Intrigued by the information in the letter we headed outside to explore the grounds. After having a peak at the fragrant orchards, Marcel lead the way to the dreamy gardens, where twelve gardeners work to reconnect Great Britain with its soil. The colourful trail is composed of nearly 90 types of vegetable and 70 aromatic herbs, a romantic setting in which Marcel felt right at home, enthusiastically pulling to discover the next alley. We roamed around the greenhouses, fields and displays, after much deliberation pronouncing the Japanese inspired tea garden our favourite, with its vibrant colours brought on by Autumn. After a briefly considering a game of croquet or boules, our suite proved just too tempting so we sauntered back through our pristine surrounds.
With Marcel ensconced in his new kingdom, all cosy and happy, we made our way to the main building, dating from the 15th Century. Renowned as one of Britain’s finest gastronomic experiences, the restaurant was awarded two Michelin stars over 30 years ago and has held them ever since. After amuse-bouches and a glass of bubbly in the lounge, we were accompanied to our table. With our minds set on the traditional Menu Découverte, an invitation to a culinary journey in the British countryside, we ordered the matching selection of traditional glasses. From smoked confit of sea trout to agnolotti of butternut squash, spiced monkfish, roasted loin of venison, pear Almondine, and Manjari chocolate crumble, we enjoyed le most wonderful dinner, modern French cuisine marrying organic produce. Magnifique!
After relieving Marcel of his guard duties and partaking of a long soak in the bath, all three of us retired, slumbering deeply in our splendid surrounds.
Opting for another touch of indulgence before making our way back to London, breakfast was brought to us our suite, a little while after the thoughtful coffee delivered to us as our chosen wake up call. As we settled down to enjoy, a snout appeared under the table, brushing his Papa’s leg to remind him just who the chief taster is at house le corgi.

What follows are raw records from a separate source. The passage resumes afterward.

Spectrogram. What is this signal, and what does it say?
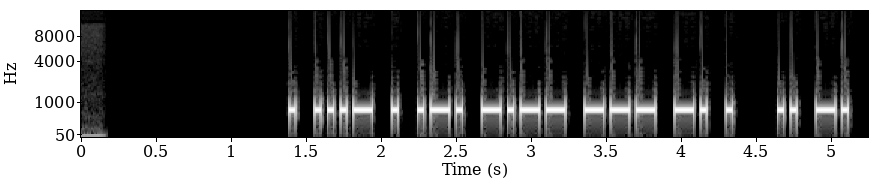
Morse code, heard as a keyed tone, about 28 wpm, 700 Hz. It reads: EVERYONE IN
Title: Sentences from Top 1600 Words 28wpm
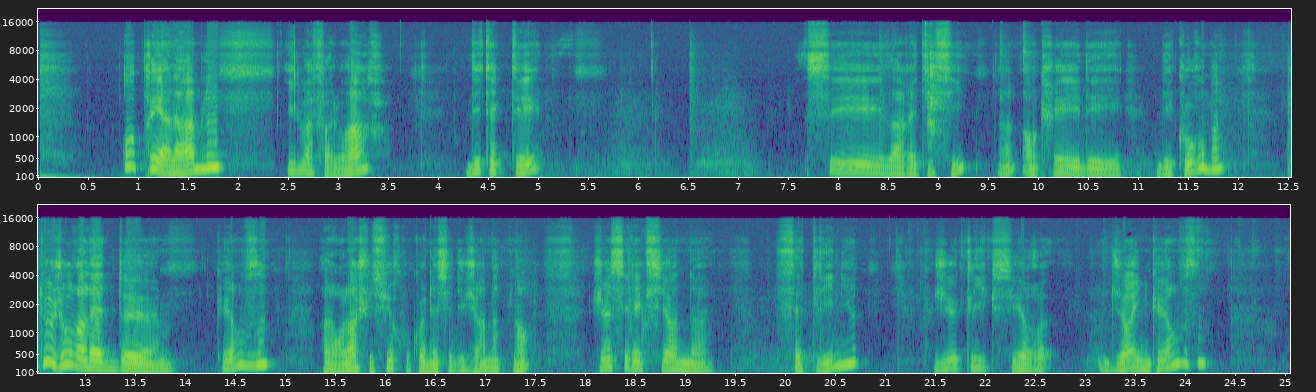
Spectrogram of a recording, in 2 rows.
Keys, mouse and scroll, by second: 1.9-2.9 scroll down 1, 2.9 click, 4.2-6.2 middle drag, 6.2 click, 6.9-8.5 drag, 9.7 click, 11.3-13.1 drag, 13.3-15.4 drag, 15.4-15.9 scroll up 1, 15.9-16.3 scroll up 1, 16.3 middle click, 19.7-22.8 drag, 23.4-24.4 drag.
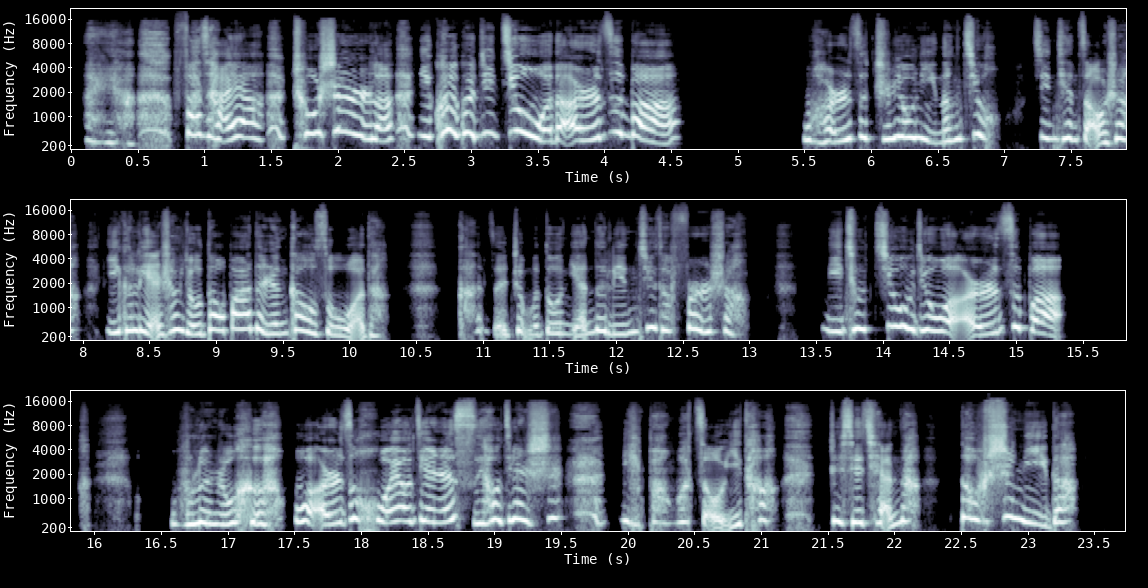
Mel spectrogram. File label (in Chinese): 焦急的大妈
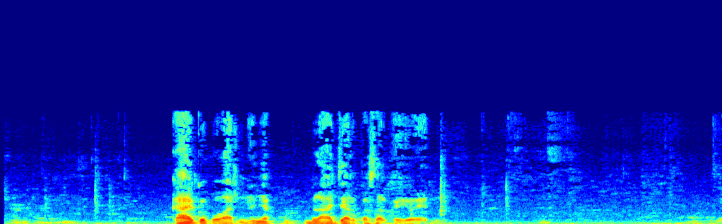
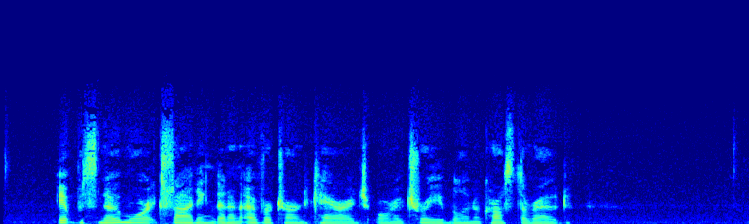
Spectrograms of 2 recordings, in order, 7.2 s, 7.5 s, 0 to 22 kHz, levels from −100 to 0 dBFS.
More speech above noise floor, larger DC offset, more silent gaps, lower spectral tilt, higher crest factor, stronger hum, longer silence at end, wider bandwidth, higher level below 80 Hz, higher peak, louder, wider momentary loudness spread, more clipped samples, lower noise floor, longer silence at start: about the same, 29 dB vs 32 dB; neither; neither; first, -7.5 dB/octave vs -2.5 dB/octave; about the same, 24 dB vs 24 dB; neither; second, 0 s vs 1.8 s; second, 11.5 kHz vs 13.5 kHz; first, -46 dBFS vs -84 dBFS; first, -2 dBFS vs -26 dBFS; first, -22 LUFS vs -47 LUFS; first, 26 LU vs 9 LU; neither; second, -50 dBFS vs -80 dBFS; about the same, 0.1 s vs 0.05 s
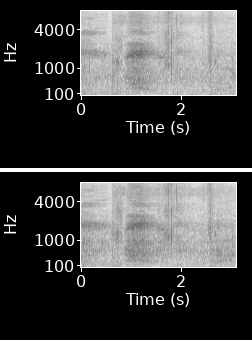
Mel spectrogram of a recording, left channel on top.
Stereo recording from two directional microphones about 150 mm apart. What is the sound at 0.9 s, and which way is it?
Sniff, 25° right (ahead or behind).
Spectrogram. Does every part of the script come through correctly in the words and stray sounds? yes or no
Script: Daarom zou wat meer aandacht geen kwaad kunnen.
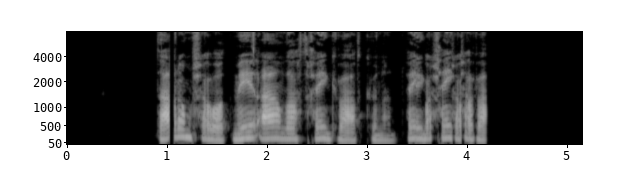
no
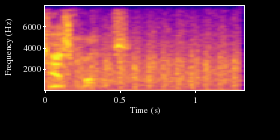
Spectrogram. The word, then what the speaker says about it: DSMS: stores management system or dsms often pronounced dismas we'll conduct this lesson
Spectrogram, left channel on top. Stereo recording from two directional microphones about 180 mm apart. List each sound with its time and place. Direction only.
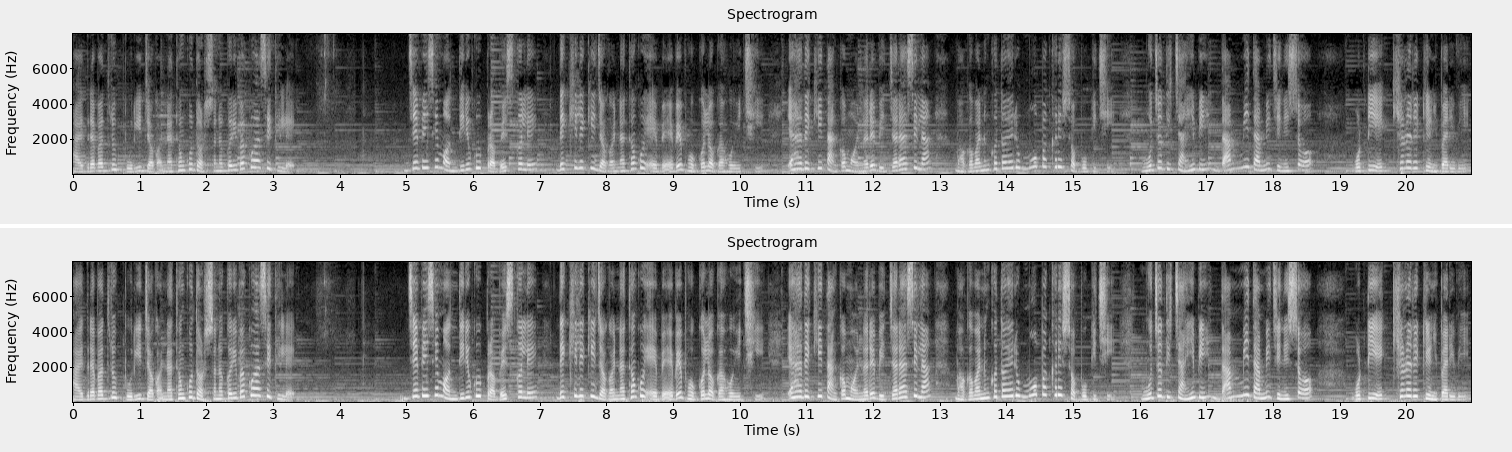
0.0 s speech: 45° right (ahead or behind)
5.0 s speech: 40° right (ahead or behind)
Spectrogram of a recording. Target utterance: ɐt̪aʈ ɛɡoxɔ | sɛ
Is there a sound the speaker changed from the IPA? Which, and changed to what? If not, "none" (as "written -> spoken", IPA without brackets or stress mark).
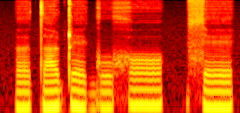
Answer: none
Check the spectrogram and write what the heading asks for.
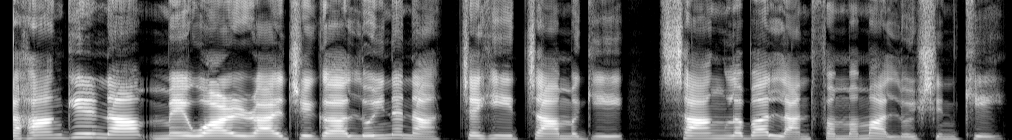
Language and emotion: Manipuri, neutral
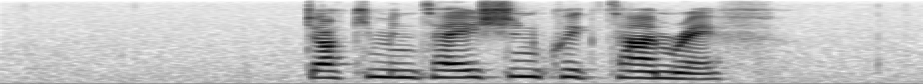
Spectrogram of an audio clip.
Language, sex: English, female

All too soon it was time to head home but not before we were handed a lovely kit for the road and Marcel caught the eye of the young chefs attending Le Manoir’s cookery school. A dozen fusses later we checked out and took a last tour in the gorgeous village before getting back on the road.
From the delightful gardens to the historical buildings, the home-grown, stunning food to the warmest welcome for four and two paws, staying and dining at Le Manoir is a luxurious experience that will stay with all of us forever.
By Marcel le Corgi and his maman